    Hi Cathryn congrats for the release of your new book. Love the cover . I never go to any winery so I don’t have Any winery story but I have a story about my very first wine tasting . I come to the wine tasting at my friend’s house. At that time there was a guest who brought along her dog and naturally there was another guest who brought his cat. All was well in the beginning but as soon as the dog spotted the cat , the dog became really anxious and he ran after the cat who jumped to one of the table and ran over all of the wine table . All were in chaos after that and that night we did not enjoy the wine because one of the guy who tried to catch the dog kick off the wine table. All the wine flew over to several of the guests including the host as well . And oh well that was my experience . Cheers aretha

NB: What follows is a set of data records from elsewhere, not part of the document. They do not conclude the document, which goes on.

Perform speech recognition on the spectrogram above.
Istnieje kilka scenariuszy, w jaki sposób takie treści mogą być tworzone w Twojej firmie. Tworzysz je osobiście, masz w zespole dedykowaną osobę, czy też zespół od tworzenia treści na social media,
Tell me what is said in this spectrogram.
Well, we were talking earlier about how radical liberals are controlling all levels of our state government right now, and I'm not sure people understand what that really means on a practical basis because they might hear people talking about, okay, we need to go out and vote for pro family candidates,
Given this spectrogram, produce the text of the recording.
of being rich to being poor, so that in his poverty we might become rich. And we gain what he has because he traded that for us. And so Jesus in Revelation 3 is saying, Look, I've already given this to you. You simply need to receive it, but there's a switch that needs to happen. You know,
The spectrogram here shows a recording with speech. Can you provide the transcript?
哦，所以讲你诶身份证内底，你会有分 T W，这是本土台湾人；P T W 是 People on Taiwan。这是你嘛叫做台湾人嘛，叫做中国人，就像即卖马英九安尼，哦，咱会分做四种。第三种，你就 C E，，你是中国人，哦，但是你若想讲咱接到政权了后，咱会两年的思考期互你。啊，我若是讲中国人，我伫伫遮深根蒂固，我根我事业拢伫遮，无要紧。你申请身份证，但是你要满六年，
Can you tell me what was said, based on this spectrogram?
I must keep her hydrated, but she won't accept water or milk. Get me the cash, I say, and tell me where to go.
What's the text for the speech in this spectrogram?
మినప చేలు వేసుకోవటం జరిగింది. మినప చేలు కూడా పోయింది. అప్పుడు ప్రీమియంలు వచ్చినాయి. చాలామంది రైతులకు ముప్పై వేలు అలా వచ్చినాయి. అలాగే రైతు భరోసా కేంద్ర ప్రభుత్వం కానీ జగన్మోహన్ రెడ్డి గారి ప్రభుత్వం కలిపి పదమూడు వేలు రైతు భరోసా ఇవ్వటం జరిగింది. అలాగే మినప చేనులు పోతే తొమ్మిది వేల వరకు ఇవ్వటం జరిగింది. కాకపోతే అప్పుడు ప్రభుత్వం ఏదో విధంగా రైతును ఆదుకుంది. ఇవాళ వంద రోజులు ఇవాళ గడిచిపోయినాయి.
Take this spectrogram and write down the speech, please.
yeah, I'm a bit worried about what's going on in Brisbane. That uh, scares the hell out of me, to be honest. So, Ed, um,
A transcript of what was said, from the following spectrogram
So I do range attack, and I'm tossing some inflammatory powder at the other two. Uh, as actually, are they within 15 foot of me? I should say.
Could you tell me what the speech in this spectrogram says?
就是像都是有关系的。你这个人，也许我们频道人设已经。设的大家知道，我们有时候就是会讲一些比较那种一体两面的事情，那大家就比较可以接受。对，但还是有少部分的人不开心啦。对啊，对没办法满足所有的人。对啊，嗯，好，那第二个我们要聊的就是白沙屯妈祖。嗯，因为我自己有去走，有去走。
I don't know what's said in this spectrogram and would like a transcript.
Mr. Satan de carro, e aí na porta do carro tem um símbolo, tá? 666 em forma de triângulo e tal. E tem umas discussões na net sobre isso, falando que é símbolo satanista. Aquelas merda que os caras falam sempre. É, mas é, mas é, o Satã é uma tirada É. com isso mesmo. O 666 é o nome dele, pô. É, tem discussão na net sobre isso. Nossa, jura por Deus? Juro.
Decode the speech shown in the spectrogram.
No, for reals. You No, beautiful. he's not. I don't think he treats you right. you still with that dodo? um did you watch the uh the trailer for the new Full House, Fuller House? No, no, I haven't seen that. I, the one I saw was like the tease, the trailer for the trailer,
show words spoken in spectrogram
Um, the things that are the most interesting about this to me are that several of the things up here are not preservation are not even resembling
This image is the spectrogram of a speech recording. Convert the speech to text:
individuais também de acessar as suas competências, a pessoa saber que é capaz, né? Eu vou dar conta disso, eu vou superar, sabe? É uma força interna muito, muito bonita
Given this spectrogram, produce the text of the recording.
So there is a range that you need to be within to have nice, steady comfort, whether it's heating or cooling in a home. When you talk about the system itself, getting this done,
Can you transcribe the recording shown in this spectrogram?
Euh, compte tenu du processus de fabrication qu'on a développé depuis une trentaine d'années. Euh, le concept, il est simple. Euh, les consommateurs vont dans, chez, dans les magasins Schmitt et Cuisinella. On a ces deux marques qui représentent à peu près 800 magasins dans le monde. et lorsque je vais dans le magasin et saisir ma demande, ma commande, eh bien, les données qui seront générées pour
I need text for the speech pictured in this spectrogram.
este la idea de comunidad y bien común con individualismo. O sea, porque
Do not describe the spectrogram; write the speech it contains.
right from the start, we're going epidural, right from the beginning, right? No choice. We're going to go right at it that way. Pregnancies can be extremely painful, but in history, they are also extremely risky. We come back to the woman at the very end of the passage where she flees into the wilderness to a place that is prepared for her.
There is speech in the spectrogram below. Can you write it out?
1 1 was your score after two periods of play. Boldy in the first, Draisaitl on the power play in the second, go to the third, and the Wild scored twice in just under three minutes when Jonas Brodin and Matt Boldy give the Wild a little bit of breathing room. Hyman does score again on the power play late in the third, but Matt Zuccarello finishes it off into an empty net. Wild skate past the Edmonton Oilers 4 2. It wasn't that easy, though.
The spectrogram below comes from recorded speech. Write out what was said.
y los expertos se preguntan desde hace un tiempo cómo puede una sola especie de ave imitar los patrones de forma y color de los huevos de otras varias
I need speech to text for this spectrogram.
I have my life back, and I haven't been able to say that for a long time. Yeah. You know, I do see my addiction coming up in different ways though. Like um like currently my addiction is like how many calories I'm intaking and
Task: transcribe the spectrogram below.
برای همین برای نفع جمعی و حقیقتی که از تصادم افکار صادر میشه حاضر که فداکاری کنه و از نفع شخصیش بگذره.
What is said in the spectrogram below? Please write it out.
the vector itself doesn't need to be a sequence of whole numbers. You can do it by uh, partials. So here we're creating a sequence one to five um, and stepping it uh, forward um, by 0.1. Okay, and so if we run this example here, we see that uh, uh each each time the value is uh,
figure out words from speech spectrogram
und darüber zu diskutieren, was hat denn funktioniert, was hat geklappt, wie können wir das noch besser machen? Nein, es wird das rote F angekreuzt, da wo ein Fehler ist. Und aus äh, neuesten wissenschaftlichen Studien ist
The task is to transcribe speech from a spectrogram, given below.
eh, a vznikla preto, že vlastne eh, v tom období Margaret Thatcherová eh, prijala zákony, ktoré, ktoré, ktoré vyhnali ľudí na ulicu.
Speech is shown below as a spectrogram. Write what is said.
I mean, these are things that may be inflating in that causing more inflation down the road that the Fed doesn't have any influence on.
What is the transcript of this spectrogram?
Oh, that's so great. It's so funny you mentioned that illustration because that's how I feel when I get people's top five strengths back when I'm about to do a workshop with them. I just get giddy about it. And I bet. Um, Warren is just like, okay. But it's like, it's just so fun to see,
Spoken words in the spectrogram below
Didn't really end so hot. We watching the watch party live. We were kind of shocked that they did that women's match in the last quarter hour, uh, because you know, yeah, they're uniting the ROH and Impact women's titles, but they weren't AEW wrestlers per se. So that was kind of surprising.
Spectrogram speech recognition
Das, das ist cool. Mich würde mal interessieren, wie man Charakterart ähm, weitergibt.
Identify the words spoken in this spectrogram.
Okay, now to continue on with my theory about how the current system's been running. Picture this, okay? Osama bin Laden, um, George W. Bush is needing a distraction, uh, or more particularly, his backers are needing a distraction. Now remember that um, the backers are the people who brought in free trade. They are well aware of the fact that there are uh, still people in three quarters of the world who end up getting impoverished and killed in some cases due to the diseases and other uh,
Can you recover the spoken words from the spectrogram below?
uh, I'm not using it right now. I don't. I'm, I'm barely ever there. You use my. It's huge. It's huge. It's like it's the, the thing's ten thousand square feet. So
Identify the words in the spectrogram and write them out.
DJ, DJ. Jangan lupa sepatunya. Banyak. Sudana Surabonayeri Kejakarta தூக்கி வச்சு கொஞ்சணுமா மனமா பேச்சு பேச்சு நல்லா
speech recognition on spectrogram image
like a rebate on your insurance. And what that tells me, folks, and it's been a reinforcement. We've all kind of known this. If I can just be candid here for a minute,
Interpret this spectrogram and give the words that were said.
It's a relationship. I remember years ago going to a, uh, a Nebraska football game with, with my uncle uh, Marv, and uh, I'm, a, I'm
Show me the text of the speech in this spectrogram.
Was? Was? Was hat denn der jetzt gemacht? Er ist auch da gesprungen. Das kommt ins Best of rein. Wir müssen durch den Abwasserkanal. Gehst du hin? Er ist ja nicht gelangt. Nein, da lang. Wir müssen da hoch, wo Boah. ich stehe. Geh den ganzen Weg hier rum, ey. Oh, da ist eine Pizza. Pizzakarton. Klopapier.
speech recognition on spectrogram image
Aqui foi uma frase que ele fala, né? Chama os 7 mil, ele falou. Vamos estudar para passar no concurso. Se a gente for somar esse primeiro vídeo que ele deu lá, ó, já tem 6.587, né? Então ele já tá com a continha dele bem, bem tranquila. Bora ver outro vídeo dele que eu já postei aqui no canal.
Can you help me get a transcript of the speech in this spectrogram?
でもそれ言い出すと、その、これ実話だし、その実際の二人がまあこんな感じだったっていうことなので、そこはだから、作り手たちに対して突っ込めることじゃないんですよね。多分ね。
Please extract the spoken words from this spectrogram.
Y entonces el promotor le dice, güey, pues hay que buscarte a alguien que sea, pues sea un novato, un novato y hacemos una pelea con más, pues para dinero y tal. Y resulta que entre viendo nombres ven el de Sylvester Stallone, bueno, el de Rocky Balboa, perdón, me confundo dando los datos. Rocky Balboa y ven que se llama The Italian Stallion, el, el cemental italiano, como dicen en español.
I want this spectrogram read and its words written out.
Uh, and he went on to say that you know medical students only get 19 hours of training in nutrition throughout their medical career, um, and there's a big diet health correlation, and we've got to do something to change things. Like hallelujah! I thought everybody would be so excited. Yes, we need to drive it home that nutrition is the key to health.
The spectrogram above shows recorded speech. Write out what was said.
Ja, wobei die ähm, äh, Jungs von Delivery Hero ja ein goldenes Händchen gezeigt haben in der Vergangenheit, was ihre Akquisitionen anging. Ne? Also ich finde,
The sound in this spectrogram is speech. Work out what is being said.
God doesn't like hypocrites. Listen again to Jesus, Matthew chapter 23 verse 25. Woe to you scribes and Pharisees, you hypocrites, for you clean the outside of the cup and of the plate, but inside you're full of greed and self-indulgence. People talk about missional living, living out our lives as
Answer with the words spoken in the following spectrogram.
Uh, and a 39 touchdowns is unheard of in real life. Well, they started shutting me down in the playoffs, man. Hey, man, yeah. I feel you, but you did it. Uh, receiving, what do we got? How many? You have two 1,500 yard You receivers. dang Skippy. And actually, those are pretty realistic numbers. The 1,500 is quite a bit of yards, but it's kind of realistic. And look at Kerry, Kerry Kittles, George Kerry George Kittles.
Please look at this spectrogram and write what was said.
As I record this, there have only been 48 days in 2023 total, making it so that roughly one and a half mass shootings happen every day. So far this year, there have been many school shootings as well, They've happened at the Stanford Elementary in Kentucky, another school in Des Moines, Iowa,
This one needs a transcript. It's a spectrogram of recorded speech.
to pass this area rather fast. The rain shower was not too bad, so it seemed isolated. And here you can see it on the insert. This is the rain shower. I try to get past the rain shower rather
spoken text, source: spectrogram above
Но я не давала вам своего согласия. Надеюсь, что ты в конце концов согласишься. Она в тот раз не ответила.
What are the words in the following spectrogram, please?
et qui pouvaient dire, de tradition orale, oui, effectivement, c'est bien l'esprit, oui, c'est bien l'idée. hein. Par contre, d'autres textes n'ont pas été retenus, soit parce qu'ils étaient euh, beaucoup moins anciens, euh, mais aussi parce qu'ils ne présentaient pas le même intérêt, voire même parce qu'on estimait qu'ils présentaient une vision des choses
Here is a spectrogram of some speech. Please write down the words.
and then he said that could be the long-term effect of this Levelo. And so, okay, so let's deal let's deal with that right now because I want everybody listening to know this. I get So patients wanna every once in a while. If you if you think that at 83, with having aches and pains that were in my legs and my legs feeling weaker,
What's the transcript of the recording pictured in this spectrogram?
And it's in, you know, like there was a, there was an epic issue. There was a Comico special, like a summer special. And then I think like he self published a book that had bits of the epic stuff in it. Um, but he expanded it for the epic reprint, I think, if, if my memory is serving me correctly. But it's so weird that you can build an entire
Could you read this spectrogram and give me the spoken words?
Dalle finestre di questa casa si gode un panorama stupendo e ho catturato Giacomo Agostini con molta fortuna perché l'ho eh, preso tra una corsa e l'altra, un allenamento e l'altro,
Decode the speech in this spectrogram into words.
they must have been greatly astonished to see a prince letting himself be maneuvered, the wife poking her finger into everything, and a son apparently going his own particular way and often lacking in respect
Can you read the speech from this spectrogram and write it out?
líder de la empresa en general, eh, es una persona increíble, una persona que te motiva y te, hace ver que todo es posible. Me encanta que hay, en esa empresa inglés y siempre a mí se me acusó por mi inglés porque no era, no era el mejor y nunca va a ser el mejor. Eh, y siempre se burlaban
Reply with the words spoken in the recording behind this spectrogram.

    1. AvatarCathryn Hein

      Thanks, Aretha. Exciting times here!

      Oh, dear. What a disaster for your friend! I think I’d be in tears if that happened to me. Or drowning my sorrows. Not sure what the other guest was doing bringing their cat though. They must be very close!!!

      Thanks for dropping by. Lovely to see you here again.

  9. AvatarSuzanne Brandyn

    Congratulations Cathryn. Love the look of that recipe. I’m definitely going to make that one. Yum. It’s made me instantly hungry.
    I am yet to read Heartland, it’s on my tbr list.

    My first experience with visiting a winery was years ago at Pokolbin, with around 60 wineries to choose from the one I recall was the Pokolbin Estate.

    I remember well, although it wasn’t particularly due to the sandstone cottage that was over a hundred years old, but the tasting session lasted longer than intended. I tasted too many wines which spoilt the entire experience. Since then I have learned to taste no more than three within a short time. It was fun though.

    We have a two wineries close by and they both have restaurants and serve some great warm reds. There’s nothing nicer than sitting with a warm red in front of a fire place over a lovely meal. I think you’d agree. 🙂

    1. AvatarCathryn Hein

      If you’re anything like me, Suzanne, your TBR list is monster sized. Not enough reading time!

      I do hope you try the recipe. It’s a real favourite, with great flavours and perfect for the approaching cooler months.

      It’s so easy to wear out your palate with too much tasting. That’s why we only did a couple of wineries on our Great Western trip. We learned long ago that we’d end up buying wines that we didn’t actually enjoy that much because we’d become a tad over excited.

      As for a glass of red in front of a fireplace with a good meal, oh yeah!!